    The more the driver is confident once charged at home, and that he has enough range for the journey, the less worry about running out of power or looking for a charging station.

    Just like drivers if ICE vehicles, after refueling at a gas station, don’t immediately start to worry about running out of gas or looking for a gas station when they drive their ICE vehicle on a daily basis.

  3. David Murray says:

    I think the Spark EV already does this.. But I wish all EV’s had two or three range numbers. One would be a maximum range based on your current battery capacity. This would be a best-case scenario. The other number would be a worst case range. Then I think they should add a 3rd number that shows your range based on your current driving style. Only, that number should literally update every 10 seconds or so, rather than how the Leaf updates every couple of minutes. This would give the driver a better idea of if they can make it or not. First of all, if they know they have 13 miles to go and the worst-case meter reads 15 miles.. Then they should know they can definitely make it. But also giving them a faster-updating current range would better help people understand how their driving style is affecting their range.

  4. John F says:

    Maybe I am reading something into this, but I think the flip side of this would indicate where to put the charging stations. In other words, where the demands of driving will consume the most battery power, you should place more level 3 chargers to reduce range anxiety. Where the driving speeds are low, the terrain is level, and few stops are required, you may only need a few level 2 community chargers. Better models of energy consumption would help provide guidance for charging sites.

  5. Ocean Railroader says:

    I would need a range meter that would at least tell me if I have less then 10 or 20 miles of range in that I would charge up a electric car that at least was able to tell me if I had 10 or 20 miles left before I would take it out. At this point I have gotten driving some of my ICE cars on E down to a science about when they are going to run out of gas.

  6. Bill Howland says:

    My quite old Roadster is actually quite accurate at predicting the range. No complicated “regressions” are involved. They just extrapolate the way the driver has driven in the past, so if the driver is ‘consistent’, then the range will be accurate.

  7. Mike I. says:

    First order improvement to today’s systems should use on-board GPS NAV destination and the elevation changes and speed limits along the route to give a range shortfall or surplus forecast for the destination. If there is a shortfall, recommend a charging destination en-route with the best charging capability and least detour. Of course, EV drivers with good planning skills always know where backup charging stations are should the available energy be insufficient to make it to the next planned charging stop.

    1. Paul says:

      Indeed, when I plan a route, the system should use elevation information on the proposed route. So that it wouldn’t indicate a range, based on experience, since I drove flat the months before.

  8. Steven says:

    Exactly.
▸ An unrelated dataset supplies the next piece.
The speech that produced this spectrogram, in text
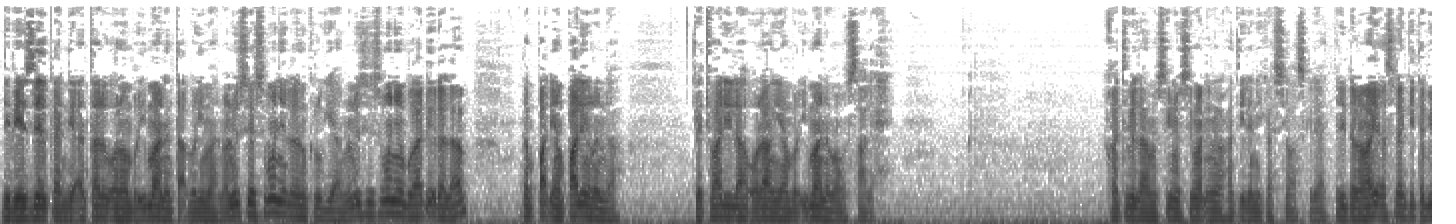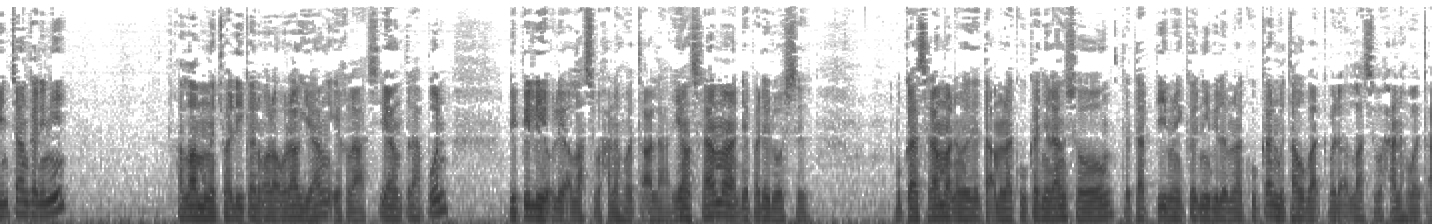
dibezakan di antara orang beriman dan tak beriman. Manusia semuanya dalam kerugian. Manusia semuanya berada dalam tempat yang paling rendah. Kecuali lah orang yang beriman dan mahu salih. Khatibillah muslim-muslimat yang rahmati dan dikasih Allah sekalian. Jadi dalam ayat sedang kita bincangkan ini, Allah mengecualikan orang-orang yang ikhlas. Yang telah pun dipilih oleh Allah Subhanahu SWT. Yang selamat daripada dosa. Bukan selamat mereka tak melakukannya langsung. Tetapi mereka ini bila melakukan bertaubat kepada Allah Subhanahu SWT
I have yet to see an in vehicle GPS that indicated changes in altitude.

    Something to think about, someone driving to Denver has a shorter range than someone driving away from Denver.
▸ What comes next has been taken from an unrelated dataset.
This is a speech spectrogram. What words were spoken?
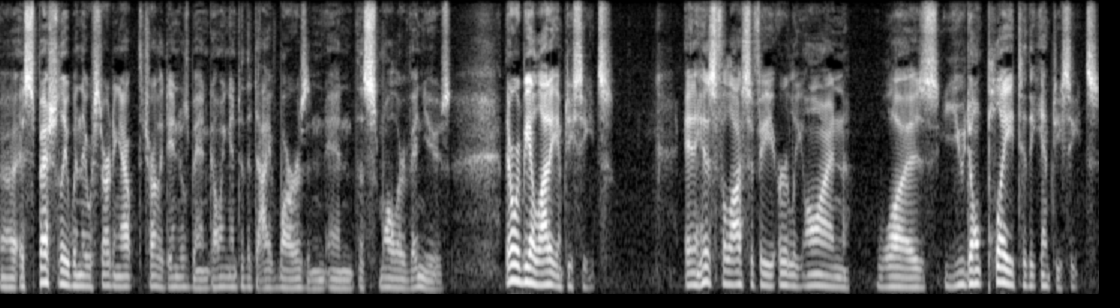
uh, especially when they were starting out with the Charlie Daniels band, going into the dive bars and, and the smaller venues, there would be a lot of empty seats. And his philosophy early on was you don't play to the empty seats.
    1. pjs says:

      Not if you’re driving in from Vail 🙂

  9. Future EV Driver says:

    Wow, this is great tech but maybe Ford can work on the “Stop Safety Now” feature so as to really remove range anxiety!! 😉

  10. Josephus says:

    I own a Ford Focus EV. Simpler fix would be to simply display the remaining kWhs remaining. People are intelligent. Treat them that way.